Creating a GDPR strategy is an inescapable reality for organisations. A Google search brings a vast variety of responses – from what it is and its implications to how organisations can prepare for it. The latter has become of primary importance to brands in the last couple of years (and in the last few months for the less prepared). Companies have realised that a rigorous and comprehensive GDPR strategy is needed for both successful marketing campaigns and to keep the ICO off of their backs.
A key issue is that with control being put back into the hands of the consumer, obtaining and retaining your database’s information requires people to want to be included. This means persuading people that your content warrants them being on your mailing list. However, this becomes problematic when you realise that people are becoming increasingly hostile and untrusting to receiving marketing. High profile cases such as the recent Cambridge Analytica scandal only exacerbates this and reinforces the idea that companies should not be trusted with data.
The Rise of the Data Fundamentalist

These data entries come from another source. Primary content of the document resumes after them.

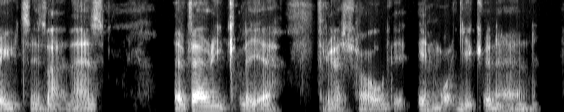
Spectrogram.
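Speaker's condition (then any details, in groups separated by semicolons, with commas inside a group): Cerebral palsy; intrathecal baclofen pump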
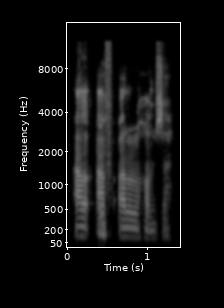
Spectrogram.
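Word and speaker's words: الأفعال الخمسة: Al soal lama lama baikir saya lanjutin sekarang alaf'alul khamsah jadi pengucapan yang pas itu ada alnya semuanya alaf'alul khamsah ini susunannya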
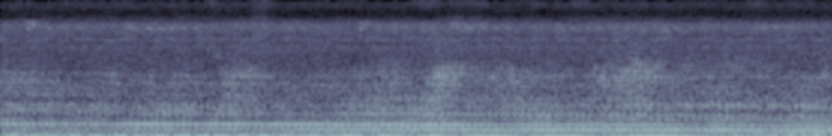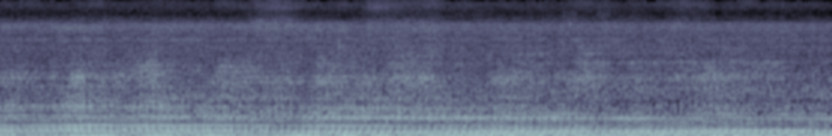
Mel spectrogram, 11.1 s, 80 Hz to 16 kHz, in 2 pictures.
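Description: Ferrari Purosangue's V12 engine idling steadily, its pitch easing down slightly over several seconds.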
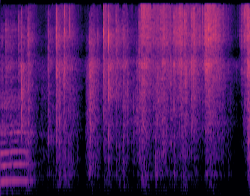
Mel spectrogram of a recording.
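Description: A parcel from a mailbox being torn open, its paper or plastic crinkling and ripping in quick, close, irregular bursts with a few brief pauses.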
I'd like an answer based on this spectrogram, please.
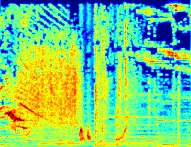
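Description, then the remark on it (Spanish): A kitten's high, wavering meows rise over a dense backdrop of music and bustling sound, with a couple of short cries standing out in the middle. “¡Solo tres gatitos más! Los otros deben andar cerca de aquí.”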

Figure 1 demonstrates a piece of longitudinal research that fastmap conducted between February 2017 and December 2017, consisting of over 8000 respondents. The results show a rise in something termed ‘data fundamentalism’ (Westin, Ruebhausen, 2015; Kumaraguru, Cranor, 2005). These are people who agree that consumers have lost control over their data, disagree that businesses handle data properly and that the law provides reasonable protection over their data.
‘Data Fundamentalists’ are defined as:
|Agree||that consumers have lost control over their data|
|Disagree||that businesses handle data properly|
|Disagree||that the law provides reasonable protection|
The graph above shows that between February and December last year alone, data fundamentalism has increased by 8%. This becomes even more alarming when you consider the impact that this has on consent.
Figure 2 shows the difference in consent levels between those who are unconcerned about data handling against those who we consider ‘fundamentalists’. With ‘data fundamentalism’ on the rise, you can expect that the proportion of people who are unwilling to consent to increase accordingly.
In another piece of research, we asked people what would stop them signing up to a specific brand. Figure 3 shows that over 60% of people would not sign up for communications due to a number of data handling issues. The factors illustrated below are taken from our previous research which identified the fears people have over data handling which impact consent. You can find more insight to inform post-GDPR strategy for consent in our guide on The Complexity of Consent.
Data Fundamentalists and Legitimate Interest
The rise in hostility towards marketing content will also have an impact on your Legitimate Interest/GDPR strategy. Those who are apprehensive over data protection will likely find a number of data processing and contact inappropriate. For brands considering sending direct mail to everyone on everything, this is problematic. Figure 3 shows that the largest barrier for signing up to communications is being inundated with marketing content; pair this with the rise in data fundamentalists and you are setting the conditions for complaints about your marketing.
To combat this, organisations should be ensuring transparency while also carefully considering how open their database is to these factors. A recent article on some of our research, written by Lee Witherell from Wise Owl Marketing, highlights how reasonable expectations of data processing varies not only as a function of age, but also between brands. Thus, it is vital that you undertake an evaluation of your own database, to understand who it is reasonable to contact and on what topic.
In a recent quote from the ICO at a lecture at the Institute of Chartered Accountants:
“The new legislation creates an onus on companies to understand the risks that they create for others, and to mitigate those risks. It’s about moving away from seeing the law as a box ticking exercise, and instead to work on a framework that can be used to build a culture of privacy that pervades an entire organisation.”
Such a framework can be only be built by understanding your database and by researching and understanding the varying opinions within it. In doing so, you will create healthier and more sustainable relationships with your database, while also ensuring that you have demonstrated your due diligence to the ICO.
This article was written by Tom Burke, Insight Executive at fastmap.
We have recently released a new Legitimate Interest Industry Report that includes forwards by the Institute of Fundraising and international law firm DWF. For more information about fastmap’s research into GDPR and data protection, Legitimate Interest, consent and more visit www.fastmap.co.uk or get in touch with David Cole, Managing Director, fastmap on
+44 (0) 20 7242 0702 firstname.lastname@example.org.
Westin, A. F., & Ruebhausen, O. M. (2015). Privacy and freedom. Ig Publishing.
Kumaraguru, P., & Cranor, L. F. (2005). Privacy indexes: a survey of Westin’s studies.